(Gordon Hamilton, 2005)
Many top quality creative mathematics classrooms get all students to make conjectures about their mathematics explorations. True conjectures are easy to get excited about, but the mark of a strong mathematics classroom is that all students feel comfortable enough to make a false conjectures. Alison Hansel’s (twitter: @) class is particularly excellent.
We can think of conjectures as commentary on the output of a puzzle. The complement of conjectures are constraints. Sometimes students should explore adding new constraints to existing puzzles. If the constraints are too harsh, the puzzle may have no solution. That’s good for students to discover.
Not all constraints are created equal. Creative students should try to develop an aesthetic sense about what makes a beautiful constraint. There is no strong rule for this, but I’ll give you two examples and let you draw your own conclusions…
Example of a constraint which sounds ugly: “Numbers 2, 13, 14 and 17 must be Yellow.”
Example of a constraint which sounds beautiful: “All the yellow numbers must be consecutive.”
I invite you to explore virtuous democracy – both through making conjectures and adding your own constraints.
Standards for Mathematical Practice
MathPickle puzzle and game designs engage a wide spectrum of student abilities while targeting the following Standards for Mathematical Practice:
MP1 Toughen up!
Students develop grit and resiliency in the face of nasty, thorny problems. It is the most sought after skill for our students.
MP2 Think abstractly!
Students take problems and reformat them mathematically. This is helpful because mathematics lets them use powerful operations like addition.
MP3 Work together!
Students discuss their strategies to collaboratively solve a problem and identify missteps in a failed solution. MathPickle recommends pairing up students for all its puzzles.
MP4 Model reality!
Students create a model that mimics the real world. Discoveries made by manipulating the model often hint at something in the real world.
MP5 Know the tools.
Students master the tools at their fingertips - whether it's a pencil or an online app.
MP6 Be precise!
Students learn to communicate using precise terminology. MathPickle encourages students not only to use the precise terms of others, but to invent and rigorously define their own terms.
MP7 Be observant!
Students learn to identify patterns. This is one of the things that the human brain does very well.
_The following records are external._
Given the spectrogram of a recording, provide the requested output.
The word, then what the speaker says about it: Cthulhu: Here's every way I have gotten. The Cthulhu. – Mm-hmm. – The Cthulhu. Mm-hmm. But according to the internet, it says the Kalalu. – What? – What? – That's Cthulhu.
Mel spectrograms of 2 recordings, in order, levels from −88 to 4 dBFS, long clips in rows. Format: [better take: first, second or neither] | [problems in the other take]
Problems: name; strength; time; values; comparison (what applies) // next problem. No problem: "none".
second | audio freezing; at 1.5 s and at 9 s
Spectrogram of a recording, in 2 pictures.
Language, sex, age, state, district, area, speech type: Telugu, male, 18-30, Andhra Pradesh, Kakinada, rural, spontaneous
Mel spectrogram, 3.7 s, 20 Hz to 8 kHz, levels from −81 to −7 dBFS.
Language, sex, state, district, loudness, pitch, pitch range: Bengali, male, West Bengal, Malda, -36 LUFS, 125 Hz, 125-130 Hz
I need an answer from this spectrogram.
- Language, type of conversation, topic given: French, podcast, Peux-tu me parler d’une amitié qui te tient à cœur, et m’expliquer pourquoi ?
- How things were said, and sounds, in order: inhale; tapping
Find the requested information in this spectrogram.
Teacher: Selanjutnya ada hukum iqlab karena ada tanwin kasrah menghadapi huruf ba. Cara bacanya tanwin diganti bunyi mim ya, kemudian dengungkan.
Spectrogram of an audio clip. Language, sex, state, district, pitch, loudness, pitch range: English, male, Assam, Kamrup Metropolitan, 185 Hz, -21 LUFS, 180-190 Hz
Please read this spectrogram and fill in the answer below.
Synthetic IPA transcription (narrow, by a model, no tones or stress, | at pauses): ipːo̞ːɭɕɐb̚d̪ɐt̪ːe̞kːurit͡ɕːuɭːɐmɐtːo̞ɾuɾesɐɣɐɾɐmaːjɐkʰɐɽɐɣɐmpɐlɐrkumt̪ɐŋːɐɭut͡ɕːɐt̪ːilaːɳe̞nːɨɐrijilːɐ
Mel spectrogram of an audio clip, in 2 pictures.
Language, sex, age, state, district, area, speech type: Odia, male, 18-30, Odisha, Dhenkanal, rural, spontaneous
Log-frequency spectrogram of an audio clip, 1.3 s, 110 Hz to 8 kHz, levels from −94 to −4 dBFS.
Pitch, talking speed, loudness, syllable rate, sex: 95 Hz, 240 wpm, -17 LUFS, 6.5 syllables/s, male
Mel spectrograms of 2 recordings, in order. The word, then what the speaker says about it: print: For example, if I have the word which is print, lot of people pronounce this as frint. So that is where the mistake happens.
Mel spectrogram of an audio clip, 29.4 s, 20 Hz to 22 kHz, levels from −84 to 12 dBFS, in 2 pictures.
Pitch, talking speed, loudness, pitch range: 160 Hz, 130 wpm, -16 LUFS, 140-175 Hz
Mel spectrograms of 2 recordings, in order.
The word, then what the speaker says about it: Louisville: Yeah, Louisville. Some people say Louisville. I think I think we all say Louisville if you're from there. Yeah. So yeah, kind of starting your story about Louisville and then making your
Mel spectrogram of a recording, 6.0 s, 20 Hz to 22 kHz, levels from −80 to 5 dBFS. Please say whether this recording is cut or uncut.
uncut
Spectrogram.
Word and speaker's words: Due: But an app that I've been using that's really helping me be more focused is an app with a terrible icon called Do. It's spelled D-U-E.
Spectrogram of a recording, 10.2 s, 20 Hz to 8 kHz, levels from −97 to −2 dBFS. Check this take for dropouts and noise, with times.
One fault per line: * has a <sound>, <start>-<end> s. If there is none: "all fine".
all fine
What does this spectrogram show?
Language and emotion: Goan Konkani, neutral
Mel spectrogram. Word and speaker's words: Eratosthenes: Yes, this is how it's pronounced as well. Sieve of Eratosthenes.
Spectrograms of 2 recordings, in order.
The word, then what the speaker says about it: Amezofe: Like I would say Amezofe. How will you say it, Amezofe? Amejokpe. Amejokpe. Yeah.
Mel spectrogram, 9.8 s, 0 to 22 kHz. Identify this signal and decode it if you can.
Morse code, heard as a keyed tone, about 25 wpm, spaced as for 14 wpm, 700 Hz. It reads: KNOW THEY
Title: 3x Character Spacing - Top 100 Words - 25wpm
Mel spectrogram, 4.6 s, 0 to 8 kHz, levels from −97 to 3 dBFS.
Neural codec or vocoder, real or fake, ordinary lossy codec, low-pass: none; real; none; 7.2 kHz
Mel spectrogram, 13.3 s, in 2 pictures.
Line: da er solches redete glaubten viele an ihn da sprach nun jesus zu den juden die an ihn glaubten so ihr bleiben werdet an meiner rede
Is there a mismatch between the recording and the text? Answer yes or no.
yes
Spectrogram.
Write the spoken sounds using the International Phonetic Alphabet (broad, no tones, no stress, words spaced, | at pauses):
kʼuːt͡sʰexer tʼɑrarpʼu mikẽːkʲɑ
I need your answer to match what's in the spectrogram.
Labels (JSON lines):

We sometimes even identify patterns that don't really exist 😉
MP8 Be lazy!?!
Students learn to seek for shortcuts. Why would you want to add the numbers one through a hundred if you can find an easier way to do it?